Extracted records
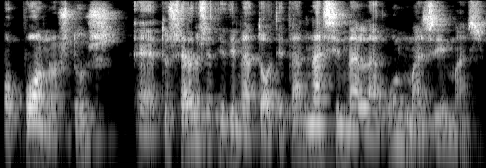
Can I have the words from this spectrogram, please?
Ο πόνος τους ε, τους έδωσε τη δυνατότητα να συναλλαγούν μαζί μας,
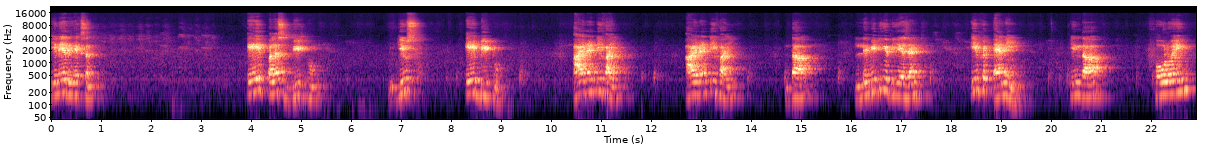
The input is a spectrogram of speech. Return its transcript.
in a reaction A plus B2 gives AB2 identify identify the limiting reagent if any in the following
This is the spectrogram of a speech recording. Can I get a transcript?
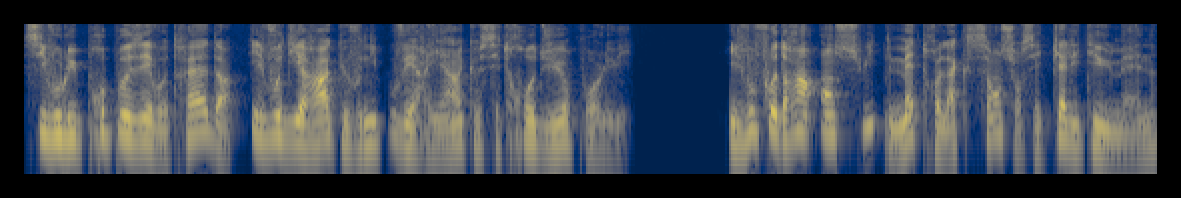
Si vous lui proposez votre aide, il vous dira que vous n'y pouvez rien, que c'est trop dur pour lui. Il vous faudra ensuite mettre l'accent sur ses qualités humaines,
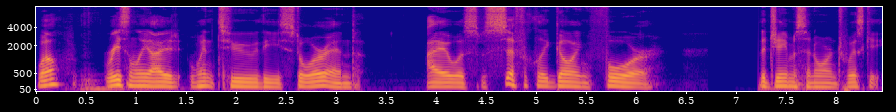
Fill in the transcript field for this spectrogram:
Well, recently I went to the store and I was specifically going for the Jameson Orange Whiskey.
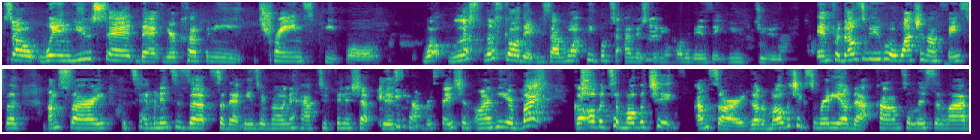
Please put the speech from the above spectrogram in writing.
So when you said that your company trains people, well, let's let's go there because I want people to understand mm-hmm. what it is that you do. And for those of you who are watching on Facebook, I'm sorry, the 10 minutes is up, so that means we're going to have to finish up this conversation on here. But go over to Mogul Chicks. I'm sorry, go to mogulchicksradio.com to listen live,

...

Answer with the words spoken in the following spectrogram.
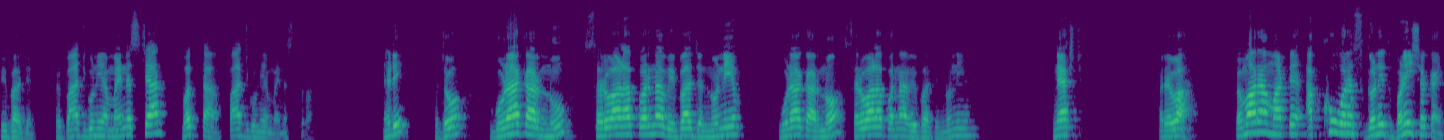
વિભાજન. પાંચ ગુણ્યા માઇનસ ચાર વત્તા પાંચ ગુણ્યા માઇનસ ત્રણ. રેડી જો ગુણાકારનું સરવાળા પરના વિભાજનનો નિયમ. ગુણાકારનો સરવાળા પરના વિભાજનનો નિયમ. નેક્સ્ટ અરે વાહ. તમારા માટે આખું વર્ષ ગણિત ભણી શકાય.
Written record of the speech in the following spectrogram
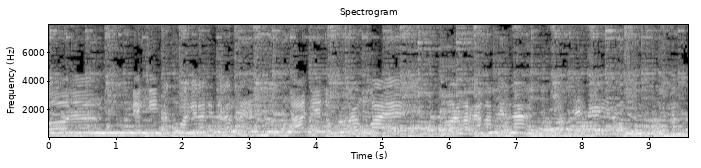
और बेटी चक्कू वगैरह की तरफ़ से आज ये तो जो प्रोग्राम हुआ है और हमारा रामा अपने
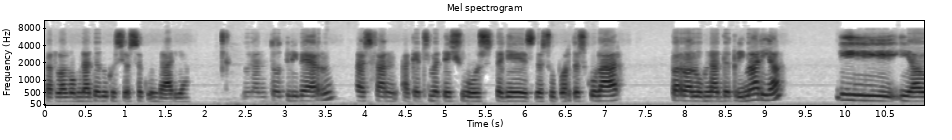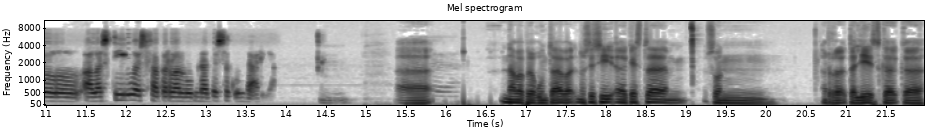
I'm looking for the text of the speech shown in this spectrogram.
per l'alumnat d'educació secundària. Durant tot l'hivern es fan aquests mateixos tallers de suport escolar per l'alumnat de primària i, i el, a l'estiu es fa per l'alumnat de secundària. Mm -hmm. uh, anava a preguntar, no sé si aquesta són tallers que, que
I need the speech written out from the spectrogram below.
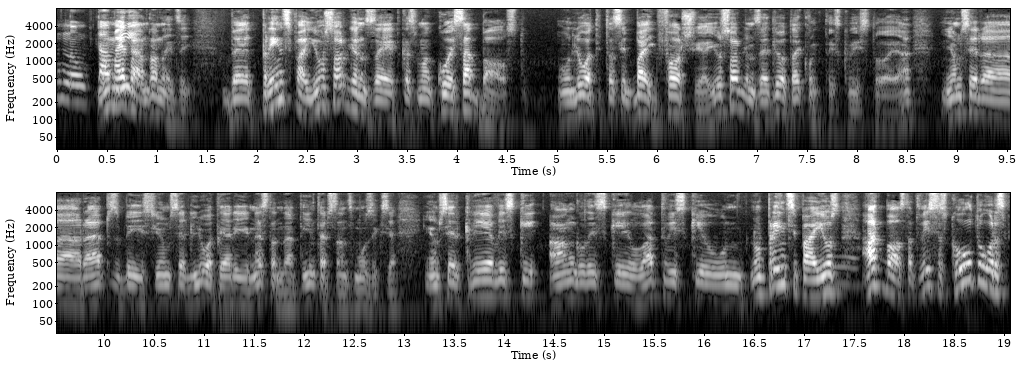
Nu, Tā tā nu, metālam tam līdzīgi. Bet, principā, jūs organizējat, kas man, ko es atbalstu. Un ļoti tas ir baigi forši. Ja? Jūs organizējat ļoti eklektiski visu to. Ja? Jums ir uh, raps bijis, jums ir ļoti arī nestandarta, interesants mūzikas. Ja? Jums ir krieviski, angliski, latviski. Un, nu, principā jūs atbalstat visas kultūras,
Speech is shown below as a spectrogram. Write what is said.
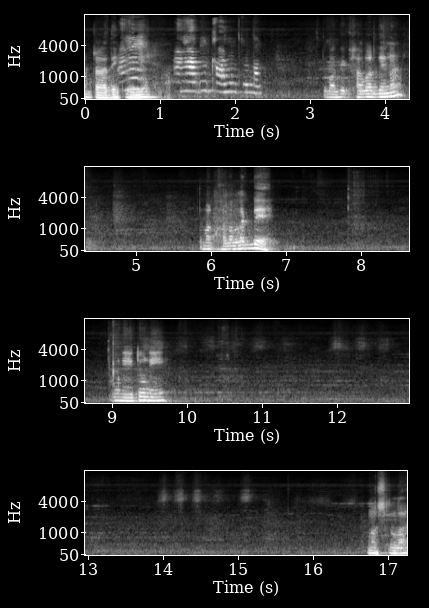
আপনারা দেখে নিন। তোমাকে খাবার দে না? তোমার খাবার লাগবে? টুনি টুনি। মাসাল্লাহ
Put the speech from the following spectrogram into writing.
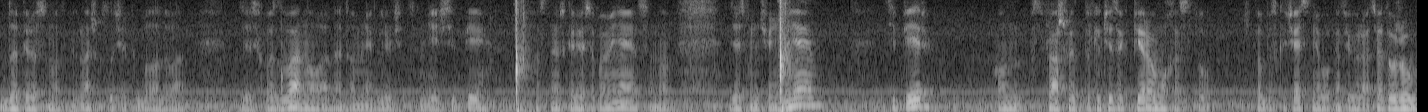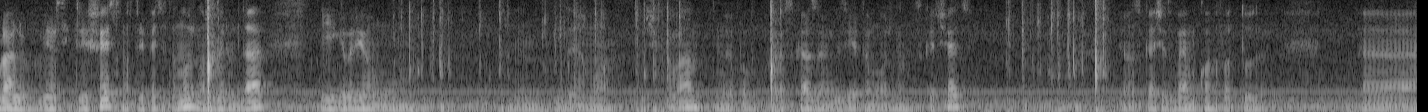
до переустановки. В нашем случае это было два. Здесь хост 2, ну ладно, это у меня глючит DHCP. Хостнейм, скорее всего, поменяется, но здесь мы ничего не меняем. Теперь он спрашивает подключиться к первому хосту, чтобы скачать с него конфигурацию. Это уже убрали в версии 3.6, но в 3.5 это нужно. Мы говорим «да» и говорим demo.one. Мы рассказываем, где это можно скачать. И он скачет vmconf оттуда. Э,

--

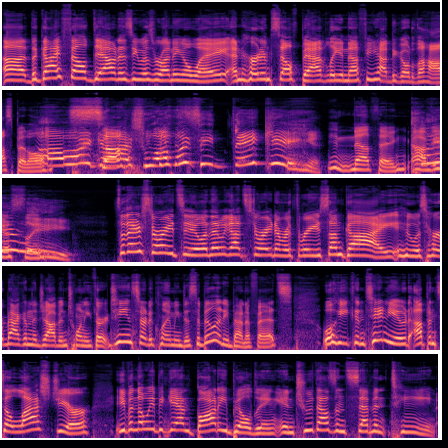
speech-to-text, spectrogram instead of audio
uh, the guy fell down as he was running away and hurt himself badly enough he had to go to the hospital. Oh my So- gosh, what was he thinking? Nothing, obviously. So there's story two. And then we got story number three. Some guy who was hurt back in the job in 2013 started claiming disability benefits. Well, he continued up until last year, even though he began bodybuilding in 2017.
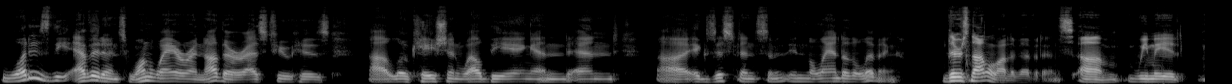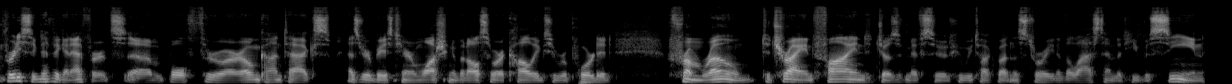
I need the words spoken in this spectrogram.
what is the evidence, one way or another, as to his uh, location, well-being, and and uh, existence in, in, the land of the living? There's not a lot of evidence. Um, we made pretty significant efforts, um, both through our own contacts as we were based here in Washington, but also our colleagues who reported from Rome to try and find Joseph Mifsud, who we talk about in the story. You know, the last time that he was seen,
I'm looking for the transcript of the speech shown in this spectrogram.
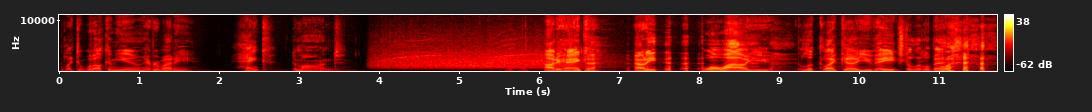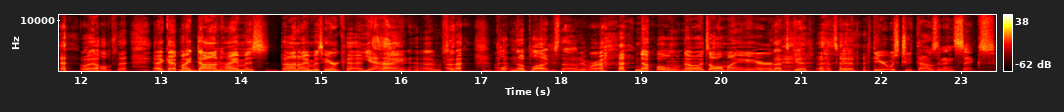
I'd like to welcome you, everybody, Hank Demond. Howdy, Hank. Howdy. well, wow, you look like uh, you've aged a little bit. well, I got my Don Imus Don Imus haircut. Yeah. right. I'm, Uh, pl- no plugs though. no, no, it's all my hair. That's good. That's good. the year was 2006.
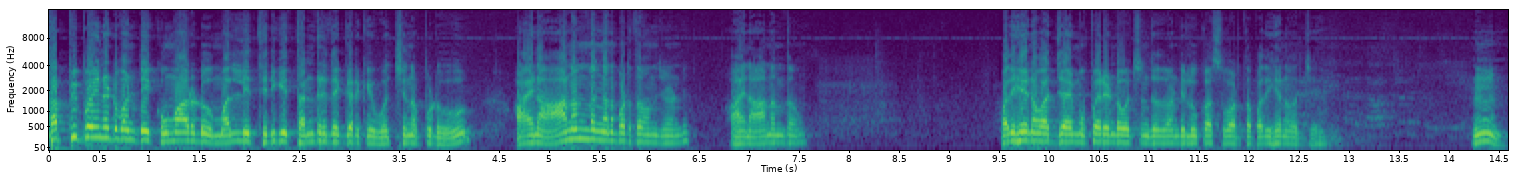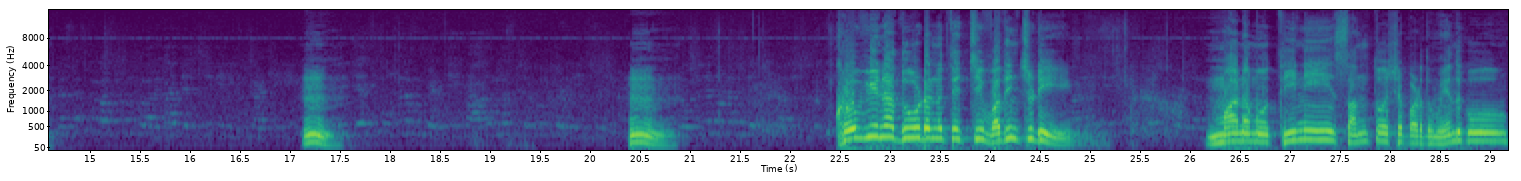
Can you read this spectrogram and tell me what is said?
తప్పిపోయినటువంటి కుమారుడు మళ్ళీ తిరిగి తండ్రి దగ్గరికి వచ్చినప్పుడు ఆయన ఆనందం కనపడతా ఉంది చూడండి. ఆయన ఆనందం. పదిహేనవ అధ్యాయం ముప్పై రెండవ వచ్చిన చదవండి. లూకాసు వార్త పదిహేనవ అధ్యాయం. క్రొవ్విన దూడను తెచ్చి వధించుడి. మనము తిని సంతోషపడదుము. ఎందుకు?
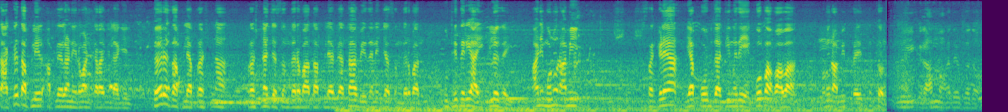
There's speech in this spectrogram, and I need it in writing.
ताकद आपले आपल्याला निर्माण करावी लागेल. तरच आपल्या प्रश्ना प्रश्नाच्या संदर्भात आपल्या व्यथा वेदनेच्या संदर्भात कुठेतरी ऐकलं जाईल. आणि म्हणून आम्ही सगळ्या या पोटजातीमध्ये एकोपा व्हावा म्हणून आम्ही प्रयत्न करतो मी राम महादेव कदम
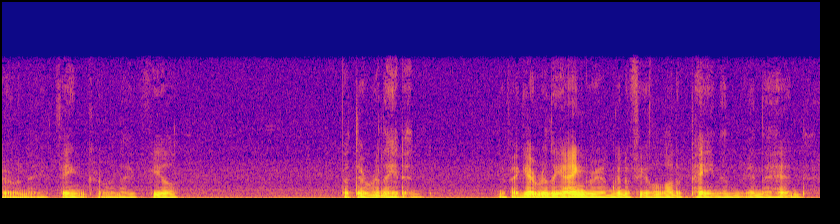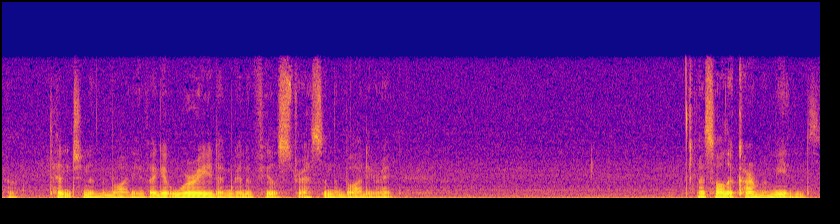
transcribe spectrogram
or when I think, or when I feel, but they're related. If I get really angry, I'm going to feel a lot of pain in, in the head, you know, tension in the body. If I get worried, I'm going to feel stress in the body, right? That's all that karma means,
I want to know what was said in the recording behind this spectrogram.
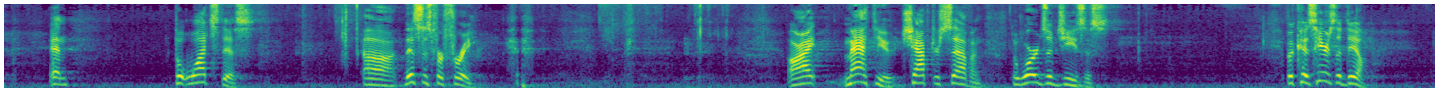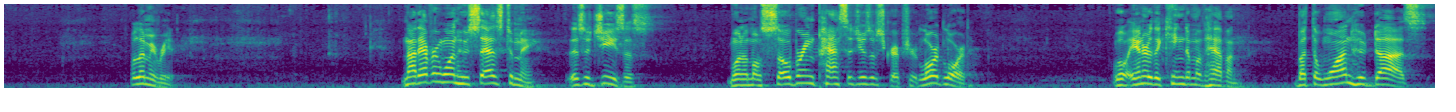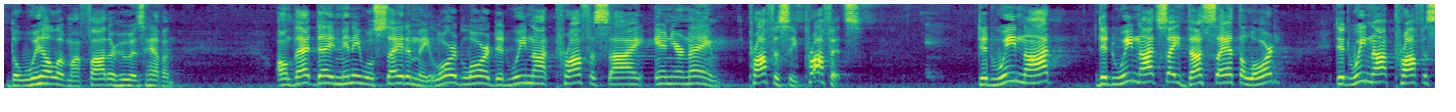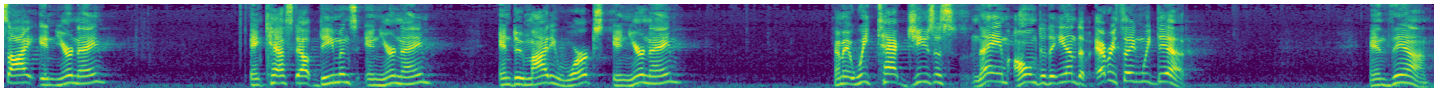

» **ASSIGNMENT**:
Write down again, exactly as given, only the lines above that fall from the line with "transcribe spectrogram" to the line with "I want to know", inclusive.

» **RESPONSE AREA**:
transcribe spectrogram
or when I think, or when I feel, but they're related. If I get really angry, I'm going to feel a lot of pain in, in the head, you know, tension in the body. If I get worried, I'm going to feel stress in the body, right? That's all that karma means,
I want to know what was said in the recording behind this spectrogram.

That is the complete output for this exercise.